▶ Problem description
Go to the line containing "What is said" below; retype it and all following lines exactly, and leave out the pictures.
[[ Dataset entries, beginning ]]
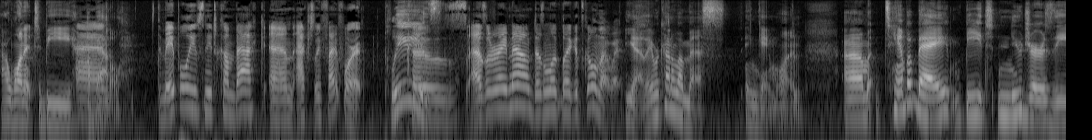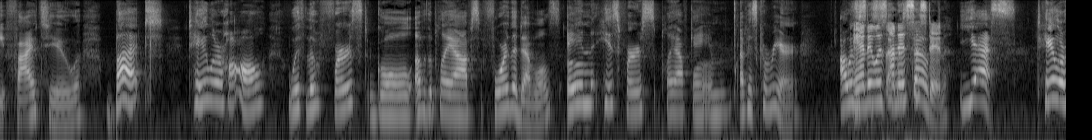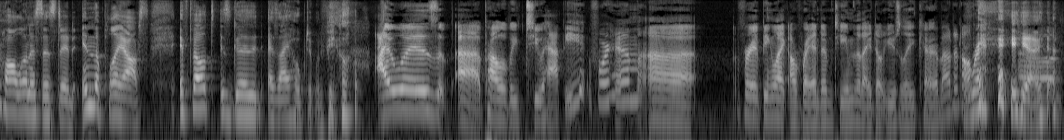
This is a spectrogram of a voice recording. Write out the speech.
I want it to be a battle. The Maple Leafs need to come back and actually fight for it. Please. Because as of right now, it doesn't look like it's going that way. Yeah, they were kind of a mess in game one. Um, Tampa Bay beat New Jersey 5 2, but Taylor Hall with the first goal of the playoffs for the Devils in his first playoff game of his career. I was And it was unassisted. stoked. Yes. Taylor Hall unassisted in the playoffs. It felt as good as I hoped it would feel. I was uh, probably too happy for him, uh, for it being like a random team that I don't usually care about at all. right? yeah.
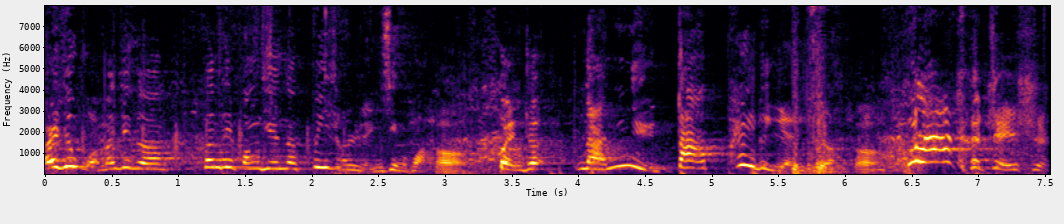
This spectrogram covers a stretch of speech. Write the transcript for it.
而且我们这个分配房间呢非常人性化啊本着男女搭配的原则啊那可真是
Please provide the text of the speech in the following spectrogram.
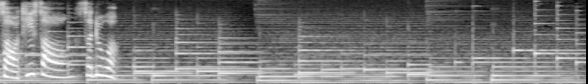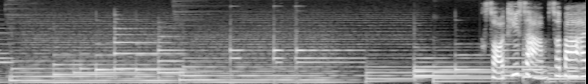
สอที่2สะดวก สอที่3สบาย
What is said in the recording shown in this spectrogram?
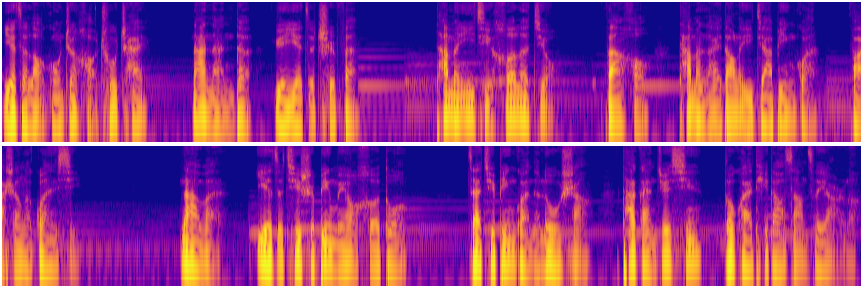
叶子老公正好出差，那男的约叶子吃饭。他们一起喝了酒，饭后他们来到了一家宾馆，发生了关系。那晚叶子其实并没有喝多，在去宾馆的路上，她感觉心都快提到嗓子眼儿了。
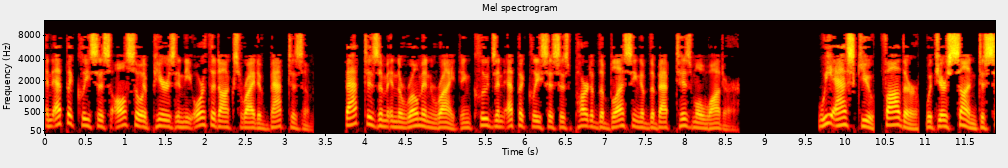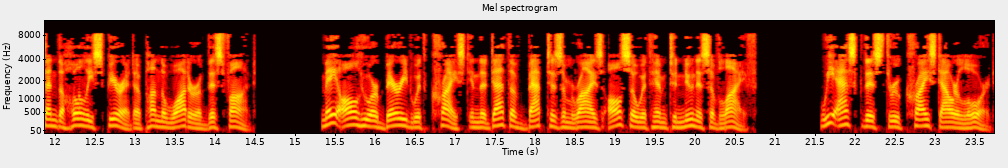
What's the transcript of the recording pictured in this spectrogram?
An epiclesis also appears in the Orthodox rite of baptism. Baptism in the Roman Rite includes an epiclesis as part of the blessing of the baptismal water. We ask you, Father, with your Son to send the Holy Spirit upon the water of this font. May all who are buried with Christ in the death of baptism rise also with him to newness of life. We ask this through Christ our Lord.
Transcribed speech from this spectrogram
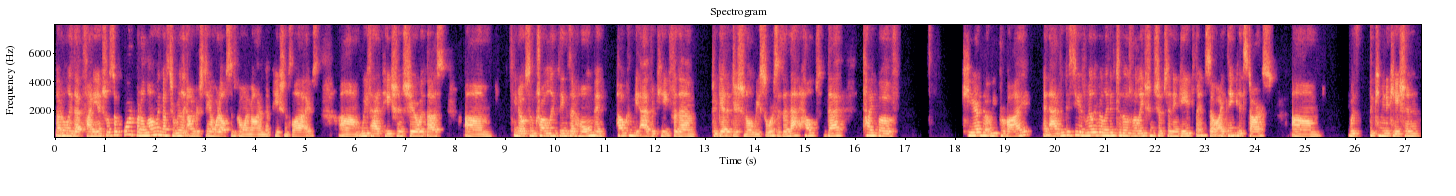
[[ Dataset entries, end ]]
▶ Written solution
What is said in the recording shown in this spectrogram?
叶子老公正好出差，那男的约叶子吃饭。他们一起喝了酒，饭后他们来到了一家宾馆，发生了关系。那晚叶子其实并没有喝多，在去宾馆的路上，她感觉心都快提到嗓子眼儿了。
What's the transcript of the recording pictured in this spectrogram?
An epiclesis also appears in the Orthodox rite of baptism. Baptism in the Roman Rite includes an epiclesis as part of the blessing of the baptismal water. We ask you, Father, with your Son to send the Holy Spirit upon the water of this font. May all who are buried with Christ in the death of baptism rise also with him to newness of life. We ask this through Christ our Lord.
Transcribed speech from this spectrogram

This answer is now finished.